* **Input records**
..............................

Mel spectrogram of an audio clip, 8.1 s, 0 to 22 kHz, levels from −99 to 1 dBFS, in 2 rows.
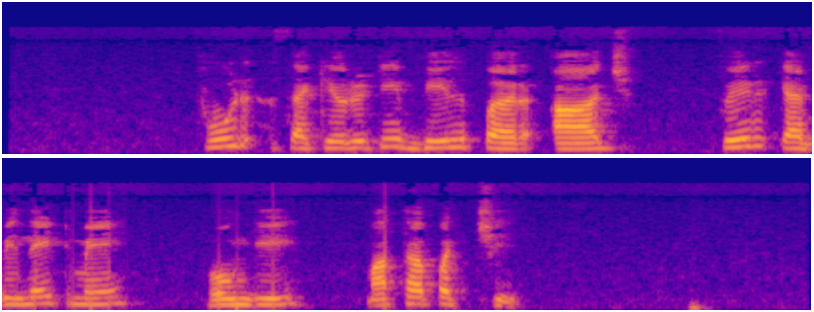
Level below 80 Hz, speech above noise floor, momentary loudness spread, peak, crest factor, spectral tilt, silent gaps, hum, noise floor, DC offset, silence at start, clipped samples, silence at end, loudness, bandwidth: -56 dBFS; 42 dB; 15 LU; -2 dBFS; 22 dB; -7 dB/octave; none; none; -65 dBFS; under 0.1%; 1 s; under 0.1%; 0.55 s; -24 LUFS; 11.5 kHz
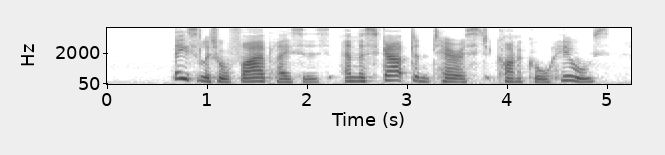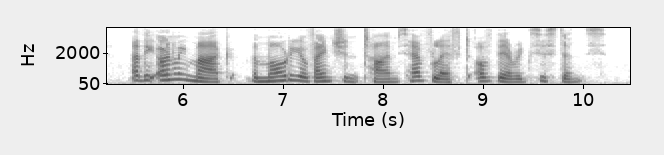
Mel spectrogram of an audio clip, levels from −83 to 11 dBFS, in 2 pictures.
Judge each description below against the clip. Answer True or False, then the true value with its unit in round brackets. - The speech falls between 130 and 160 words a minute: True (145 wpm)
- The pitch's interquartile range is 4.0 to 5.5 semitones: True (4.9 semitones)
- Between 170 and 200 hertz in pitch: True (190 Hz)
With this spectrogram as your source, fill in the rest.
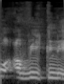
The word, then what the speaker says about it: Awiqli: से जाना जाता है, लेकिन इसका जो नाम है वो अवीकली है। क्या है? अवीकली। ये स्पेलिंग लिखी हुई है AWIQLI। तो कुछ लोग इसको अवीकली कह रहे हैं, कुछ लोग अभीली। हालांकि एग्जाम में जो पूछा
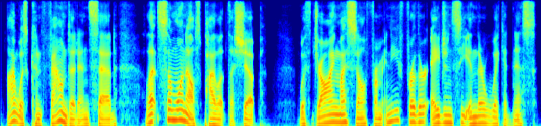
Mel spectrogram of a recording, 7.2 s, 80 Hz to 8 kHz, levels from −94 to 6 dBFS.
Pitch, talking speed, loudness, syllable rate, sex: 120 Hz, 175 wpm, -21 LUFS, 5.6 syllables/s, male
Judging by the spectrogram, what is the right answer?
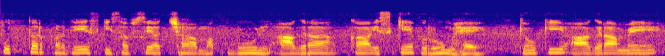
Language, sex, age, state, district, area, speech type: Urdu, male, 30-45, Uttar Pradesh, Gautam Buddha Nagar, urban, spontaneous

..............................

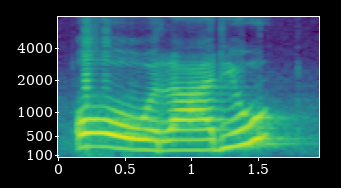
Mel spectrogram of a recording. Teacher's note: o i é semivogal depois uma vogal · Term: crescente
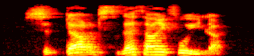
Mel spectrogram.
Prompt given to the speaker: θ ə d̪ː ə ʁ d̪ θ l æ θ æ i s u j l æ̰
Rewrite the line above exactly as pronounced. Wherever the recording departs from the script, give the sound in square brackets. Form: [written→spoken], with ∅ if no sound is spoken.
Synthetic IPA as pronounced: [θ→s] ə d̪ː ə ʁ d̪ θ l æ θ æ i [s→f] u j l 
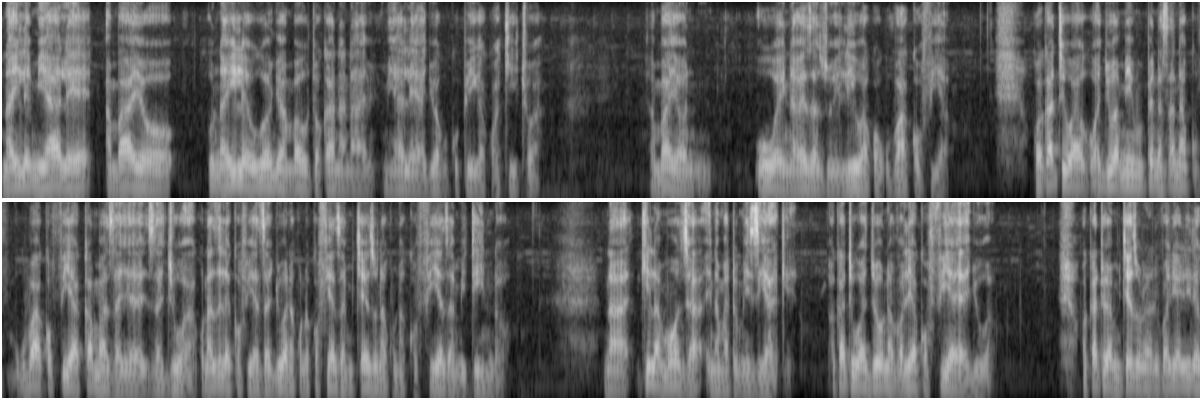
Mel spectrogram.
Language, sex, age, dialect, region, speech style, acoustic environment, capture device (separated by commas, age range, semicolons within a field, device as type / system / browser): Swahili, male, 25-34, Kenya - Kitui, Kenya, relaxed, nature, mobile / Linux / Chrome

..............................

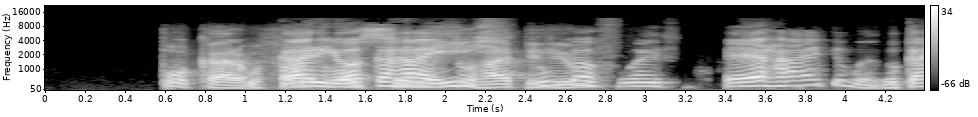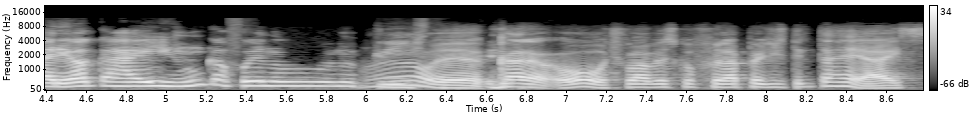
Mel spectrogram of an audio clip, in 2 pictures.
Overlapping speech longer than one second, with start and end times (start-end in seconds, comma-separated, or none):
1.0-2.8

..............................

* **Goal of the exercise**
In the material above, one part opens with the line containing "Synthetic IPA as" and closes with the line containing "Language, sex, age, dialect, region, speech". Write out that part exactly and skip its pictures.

* **Answer section**
Synthetic IPA as pronounced: [θ→s] ə d̪ː ə ʁ d̪ θ l æ θ æ i [s→f] u j l 
Mel spectrogram.
Language, sex, age, dialect, region, speech style, acoustic environment, capture device (separated by commas, age range, semicolons within a field, device as type / system / browser): Swahili, male, 25-34, Kenya - Kitui, Kenya, relaxed, nature, mobile / Linux / Chrome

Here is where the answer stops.